The input>
§ §

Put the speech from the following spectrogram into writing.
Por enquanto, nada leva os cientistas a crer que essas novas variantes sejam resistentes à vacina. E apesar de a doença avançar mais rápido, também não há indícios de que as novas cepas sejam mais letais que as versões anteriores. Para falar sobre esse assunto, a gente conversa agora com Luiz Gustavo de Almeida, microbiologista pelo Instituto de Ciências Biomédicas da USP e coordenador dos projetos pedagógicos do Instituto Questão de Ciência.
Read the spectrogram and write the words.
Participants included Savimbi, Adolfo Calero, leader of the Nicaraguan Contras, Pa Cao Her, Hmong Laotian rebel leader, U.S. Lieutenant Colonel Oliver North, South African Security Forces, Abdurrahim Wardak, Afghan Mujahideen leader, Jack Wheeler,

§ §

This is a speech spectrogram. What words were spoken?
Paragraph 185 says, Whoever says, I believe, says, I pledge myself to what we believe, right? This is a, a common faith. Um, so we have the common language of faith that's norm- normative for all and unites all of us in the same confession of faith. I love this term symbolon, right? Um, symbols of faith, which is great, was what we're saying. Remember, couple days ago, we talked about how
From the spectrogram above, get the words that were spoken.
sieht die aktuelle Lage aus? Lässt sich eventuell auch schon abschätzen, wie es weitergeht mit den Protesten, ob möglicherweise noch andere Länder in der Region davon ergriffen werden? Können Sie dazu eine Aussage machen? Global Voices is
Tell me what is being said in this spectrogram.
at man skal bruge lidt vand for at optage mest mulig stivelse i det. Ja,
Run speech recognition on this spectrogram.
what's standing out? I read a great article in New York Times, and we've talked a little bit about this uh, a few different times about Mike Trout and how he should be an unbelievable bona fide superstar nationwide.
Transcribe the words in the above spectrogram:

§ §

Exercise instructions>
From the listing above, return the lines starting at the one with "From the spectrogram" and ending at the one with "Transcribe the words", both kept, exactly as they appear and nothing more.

Response>
From the spectrogram above, get the words that were spoken.
sieht die aktuelle Lage aus? Lässt sich eventuell auch schon abschätzen, wie es weitergeht mit den Protesten, ob möglicherweise noch andere Länder in der Region davon ergriffen werden? Können Sie dazu eine Aussage machen? Global Voices is
Tell me what is being said in this spectrogram.
at man skal bruge lidt vand for at optage mest mulig stivelse i det. Ja,
Run speech recognition on this spectrogram.
what's standing out? I read a great article in New York Times, and we've talked a little bit about this uh, a few different times about Mike Trout and how he should be an unbelievable bona fide superstar nationwide.
Transcribe the words in the above spectrogram:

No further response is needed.